Volume 2010, Article ID 410975, 11 pages
http://dx.doi.org/10.1155/2010/410975
Research Article

Mutational and Bioinformatic Analysis of Haloarchaeal Lipobox-Containing Proteins

1Department of Biology, University of Pennsylvania, Philadelphia, PA 19104-6018, USA
2Department of Membrane Biochemistry, Max-Planck-Institute of Biochemistry, Martinsried 82152, Germany
3Graduate Group in Genomics and Computational Biology, University of Pennsylvania, Philadelphia, PA 19104-6018, USA
4Program in Cellular and Molecular Biology, University of Wisconsin-Madison, Madison, WI 53706, USA

Received 18 May 2010; Revised 4 July 2010; Accepted 12 July 2010

Academic Editor: Jerry Eichler

Copyright © 2010 Stefanie Storf et al. This is an open access article distributed under the Creative Commons Attribution License, which permits unrestricted use, distribution, and reproduction in any medium, provided the original work is properly cited.

Abstract
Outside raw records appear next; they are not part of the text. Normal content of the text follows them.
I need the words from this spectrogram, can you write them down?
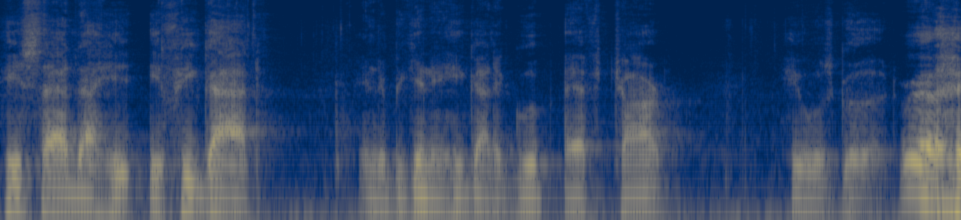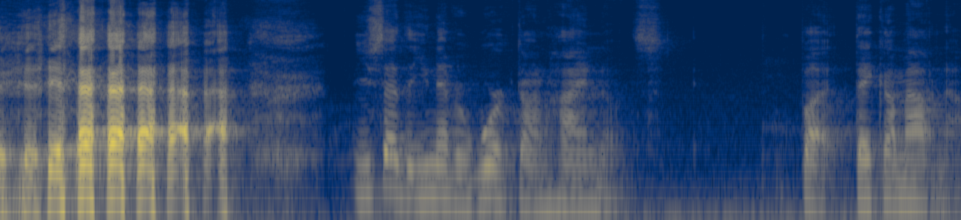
He said that he if he got in the beginning he got a good F chart, he was good. really? you said that you never worked on high notes, but they come out now.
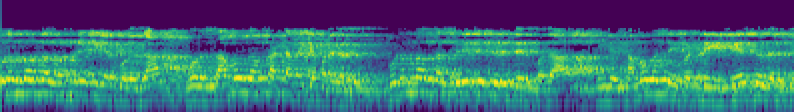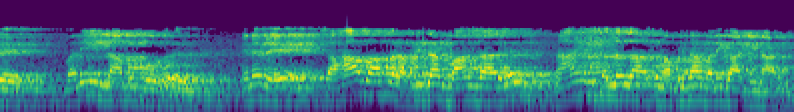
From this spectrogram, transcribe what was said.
குடும்பங்கள் ஒன்றிணைகிற பொழுதுதான் ஒரு சமூகம் கட்டமைக்கப்படுகிறது. குடும்பங்கள் பிரித்து பிரிந்து இருப்பதால் இங்கு சமூகத்தை பற்றி பேசுவதற்கு வழி இல்லாமல் போகிறது. எனவே சஹாபாக்கள் அப்படித்தான் வாழ்ந்தார்கள் நாயன் சல்லல்லாஹும் அப்படித்தான் வழிகாட்டினார்கள்.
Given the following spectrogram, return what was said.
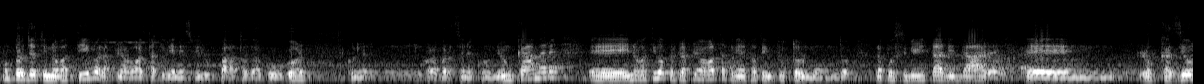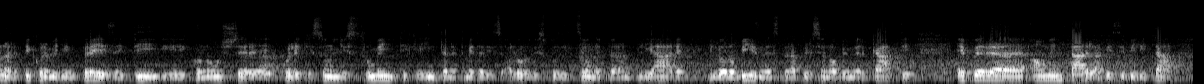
Un progetto innovativo, è la prima volta che viene sviluppato da Google con in collaborazione con Union Camere, è innovativo perché è la prima volta che viene fatto in tutto il mondo, la possibilità di dare ehm, l'occasione alle piccole e medie imprese di eh, conoscere quelli che sono gli strumenti che Internet mette a loro disposizione per ampliare il loro business, per aprirsi a nuovi mercati e per eh, aumentare la visibilità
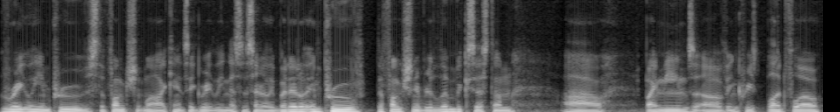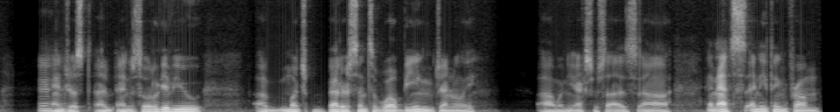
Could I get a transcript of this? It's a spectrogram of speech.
greatly improves the function. Well, I can't say greatly necessarily, but it'll improve the function of your limbic system uh, by means of increased blood flow and Mhm. just uh, and so it'll give you a much better sense of well-being generally uh, when you exercise. Uh, and that's anything from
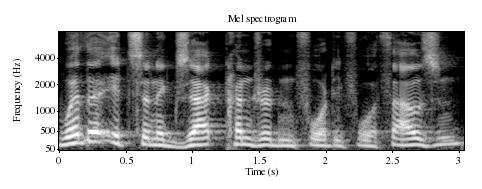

A conserved lipid-modified cysteine found in a protein motif commonly referred to as a lipobox mediates the membrane anchoring of a subset of proteins transported across the bacterial cytoplasmic membrane via the Sec pathway. Sequenced haloarchaeal genomes encode many putative lipoproteins and recent studies have confirmed the importance of the conserved lipobox cysteine for signal peptide processing of three lipobox-containing proteins in the model archaeon Haloferax volcanii. We have extended these in vivo analyses to additional Hfx. volcanii substrates, supporting our previous in silico predictions and confirming the diversity of predicted Hfx. volcanii lipoproteins. Moreover, using extensive comparative secretome analyses, we identified genes encodining putative lipoproteins across a wide range of archaeal species. While our in silico analyses, supported by in vivo data, indicate that most haloarchaeal lipoproteins are Tat substrates, these analyses also predict that many crenarchaeal species lack lipoproteins altogether and that other archaea, such as nonhalophilic euryarchaeal species, transport lipoproteins via the Sec pathway. To facilitate the identification of genes that encode potential haloarchaeal Tat-lipoproteins, we have developed TatLipo, a bioinformatic tool designed to detect lipoboxes in haloarchaeal Tat signal peptides. Our results provide a strong foundation for future studies aimed at identifying components of the archaeal lipoprotein biogenesis pathway.